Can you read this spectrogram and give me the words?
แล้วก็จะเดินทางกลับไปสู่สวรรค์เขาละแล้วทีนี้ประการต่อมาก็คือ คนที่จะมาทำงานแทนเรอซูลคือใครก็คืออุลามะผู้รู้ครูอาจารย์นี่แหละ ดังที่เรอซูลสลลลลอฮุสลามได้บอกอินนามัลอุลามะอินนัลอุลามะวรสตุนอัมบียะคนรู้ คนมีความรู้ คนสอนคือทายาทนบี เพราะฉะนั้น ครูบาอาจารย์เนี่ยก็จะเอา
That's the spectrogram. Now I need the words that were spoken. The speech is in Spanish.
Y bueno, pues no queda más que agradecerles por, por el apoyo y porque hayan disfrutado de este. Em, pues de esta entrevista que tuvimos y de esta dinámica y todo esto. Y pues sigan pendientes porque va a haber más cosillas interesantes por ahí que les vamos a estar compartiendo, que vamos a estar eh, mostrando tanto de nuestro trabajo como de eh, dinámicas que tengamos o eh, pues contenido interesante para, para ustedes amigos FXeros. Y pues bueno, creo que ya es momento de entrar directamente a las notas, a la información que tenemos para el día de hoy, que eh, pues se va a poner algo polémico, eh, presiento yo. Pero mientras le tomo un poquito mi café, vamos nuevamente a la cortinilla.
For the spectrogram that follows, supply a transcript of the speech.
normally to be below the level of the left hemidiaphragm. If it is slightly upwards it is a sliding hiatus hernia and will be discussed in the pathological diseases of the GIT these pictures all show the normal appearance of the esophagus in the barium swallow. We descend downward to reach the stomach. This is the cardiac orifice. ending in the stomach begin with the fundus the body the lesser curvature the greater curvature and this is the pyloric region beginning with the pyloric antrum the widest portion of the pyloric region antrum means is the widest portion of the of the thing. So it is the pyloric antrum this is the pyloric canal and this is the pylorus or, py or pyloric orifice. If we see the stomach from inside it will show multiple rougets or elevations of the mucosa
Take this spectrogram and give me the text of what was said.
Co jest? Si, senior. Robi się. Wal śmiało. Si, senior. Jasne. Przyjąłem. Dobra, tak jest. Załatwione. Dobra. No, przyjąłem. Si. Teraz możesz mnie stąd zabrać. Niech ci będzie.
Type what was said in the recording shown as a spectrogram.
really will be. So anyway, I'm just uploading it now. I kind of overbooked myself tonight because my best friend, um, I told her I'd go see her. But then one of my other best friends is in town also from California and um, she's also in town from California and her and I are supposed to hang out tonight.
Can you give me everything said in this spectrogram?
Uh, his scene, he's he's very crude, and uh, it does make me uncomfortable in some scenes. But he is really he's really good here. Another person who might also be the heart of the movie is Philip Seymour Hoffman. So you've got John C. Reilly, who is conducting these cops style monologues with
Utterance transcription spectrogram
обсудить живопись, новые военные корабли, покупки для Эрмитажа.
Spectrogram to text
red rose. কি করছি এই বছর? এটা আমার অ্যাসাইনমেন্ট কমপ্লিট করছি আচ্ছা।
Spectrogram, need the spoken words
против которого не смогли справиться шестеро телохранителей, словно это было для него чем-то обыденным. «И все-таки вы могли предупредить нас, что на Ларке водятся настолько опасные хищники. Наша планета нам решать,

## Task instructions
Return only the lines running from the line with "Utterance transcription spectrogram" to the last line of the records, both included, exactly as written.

## Answer for this exercise
Utterance transcription spectrogram
обсудить живопись, новые военные корабли, покупки для Эрмитажа.
Spectrogram to text
red rose. কি করছি এই বছর? এটা আমার অ্যাসাইনমেন্ট কমপ্লিট করছি আচ্ছা।
Spectrogram, need the spoken words
против которого не смогли справиться шестеро телохранителей, словно это было для него чем-то обыденным. «И все-таки вы могли предупредить нас, что на Ларке водятся настолько опасные хищники. Наша планета нам решать,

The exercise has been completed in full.